Riyan Charania ’26
Farm Project Field Assistant
Due to an increasing global demand for food, it’s important that we have more productive and environmentally friendly growing methods. To address this, we researched the “three sisters” Native American agricultural growing technique, which utilizes mutualisms between corn, beans and squash to maximize their productivity. We tested different designs of growing these crops and analyzed each configuration by collecting field data through Arable sensors. These sensors provided information about factors such as plant health, environmental temperature and precipitation. We also collected data by setting up insect traps, collecting soil moisture data and taking drone photos of the field. We then used the statistical analysis software JMP to graph and analyze the data for insights into the potential benefits of using the three sisters farming method. Through this internship, I learned just how technology can be integrated into agriculture, and I hope to continue finding innovative ways to use technology to create a more sustainable future.

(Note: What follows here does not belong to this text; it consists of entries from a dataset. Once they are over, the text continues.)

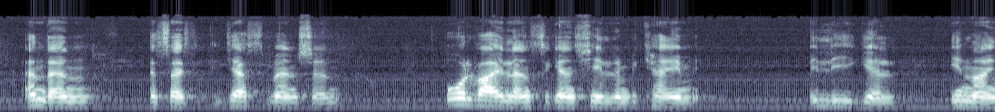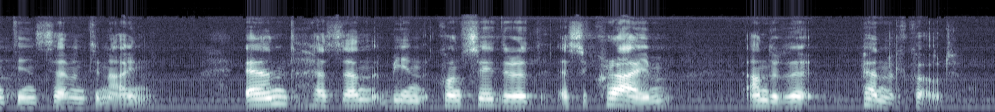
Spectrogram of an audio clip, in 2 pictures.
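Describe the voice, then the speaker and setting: A woman with a non-native accent speaks at a very deep, low pitch with fairly even intonation. She goes at a fairly slow pace, with long, frequent pauses. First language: Swedish. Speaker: professor. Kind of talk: lecture. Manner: halting.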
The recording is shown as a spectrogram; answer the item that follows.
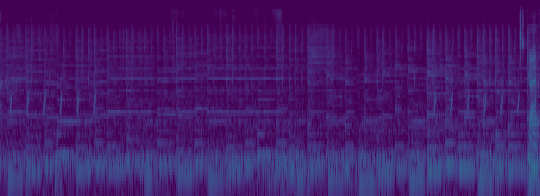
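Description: Water pours and drips in soft bursts while crops are tended in the farming game Harvest Moon: Back to Nature, sitting under steady background music with bright chiming notes.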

Food Systems and Health
Rubenstein Lab, Department of Ecology and Evolutionary Biology, Princeton University - Princeton, New Jersey
Daniel Rubenstein, Class of 1877 Professor of Zoology, Emeritus, Professor of Ecology and Evolutionary Biology, Emeritus; Gina Talt, Project Manager, Food Systems, Office of Sustainability